Computational Fluid Dynamics is one of ten computational technology areas (CTA's) in the DoD High Performance Computing Modernization Program (HPCM). The Computational Fluid Dynamics CTA employs digital computers and numerical methods to solve the equations describing fluid and gas motion. CFD is used for basic studies of fluid dynamics, for engineering design of complex flow configurations, and for predicting the interactions of chemistry with fluid flow for combustion and propulsion. It is also used to interpret and analyze experimental data and to extrapolate into regimes that are inaccessible or too costly to study.
Work in the CFD-CTA encompasses all velocity flow regimes and scales of interest to the DoD. Incompressible methods are appropriate for low speed, e.g., governing the dynamics of submarines, slow airplanes, pipe flows, and air circulation. Compressible flows are important at higher speeds, e.g., for analysis of the behavior of transonic and supersonic planes, missiles, and projectiles.
Fluid dynamics itself displays some very complex physics, such as boundary-layer flows, transition to turbulence , and turbulence dynamics, that require continued scientific research. CFD must also incorporate additional complex physics to deal with many real world problems. This may entail additional force fields, coupling to surface atomic physics and microphysics, changes in phase, changes of chemical composition, and interactions among multiple phases in heterogeneous flows. Direct Simulation Monte Carlo and plasma simulation for atmospheric re-entry, microelectro-mechanical systems (MEMS), materials processing, and magnetohydrodynamics (MHD) for advanced power systems and weapons effects are examples of processes analyses that involve additional comples physics. CFD has no restrictions on the geometry and may include motion and deformation of solid boundaries defining the flow.

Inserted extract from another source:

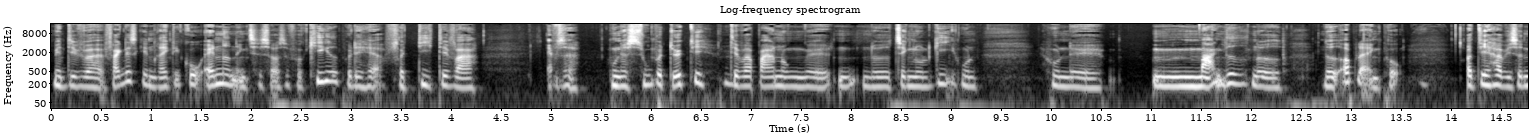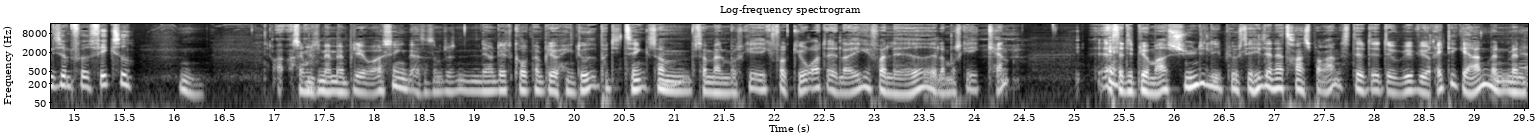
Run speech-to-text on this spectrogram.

The objective of the CFD-CTA is to accelerate the exploitation of scalable parallel high performance computing systems to solve computational fluid dynamics problems of critical importance to the DOD. The first phase of of the transition to high performance computing, known as the Common High Performance Software Support Initiative(CHSSI), is underway. Teams of experts in the CFD-CTA are developing a suite of multipurpose software that will meet a large percentage of the DOD's complex geometry CFD applications software needs and will perform efficiently on a range of scalable high performance computing platforms. Additionally, the scalable CFD application software will be integrated into the DOD RDT&E programs.
There are currently underway six (6) general purpose, scalable CFD software projects based on variations of the three general types of gridding methods used to represent complex flow geometry: the rectilinear structured grid, the scalable unstructured grid, and the local block structured/overset grid. DOD-led "multigeneration teams" (DOD, NCHPC, academia & industry) are developing the HPC software of integrated capabilities to meet more than half the CFD requirements of the DOD. CHSSI includes demonstration simulations for several critical DOD CFD applications.
Plans for software dissemination and technology transfer include "multi-generation" project teams to address evolving hardware & software; scientists and engineers as the primary technology transfer agents; and teams comprised of algorithm/code developers & applications.
FAST 3D PROJECT |
MERCURY PROJECT
BLOCK STRUCTURED GRIDDING |
ZNS PROJECT
BLOCK STRUCTURED GRIDDING |
OVERSET PROJECT |
COBALT PROJECT
UNSTRUCTURED GRID |
FEFLO PROJECT |
Become a part of the national CFD-CTA communication network of experts and users. The CFD-CTA will keep you abreast of new developments in the CFD field of high performance computing.
This page was last updated on June 13, 2001.
If you have comments or questions, you may e-mail the CFD-CTA at cfd-cta@lcp.nrl.navy.mil.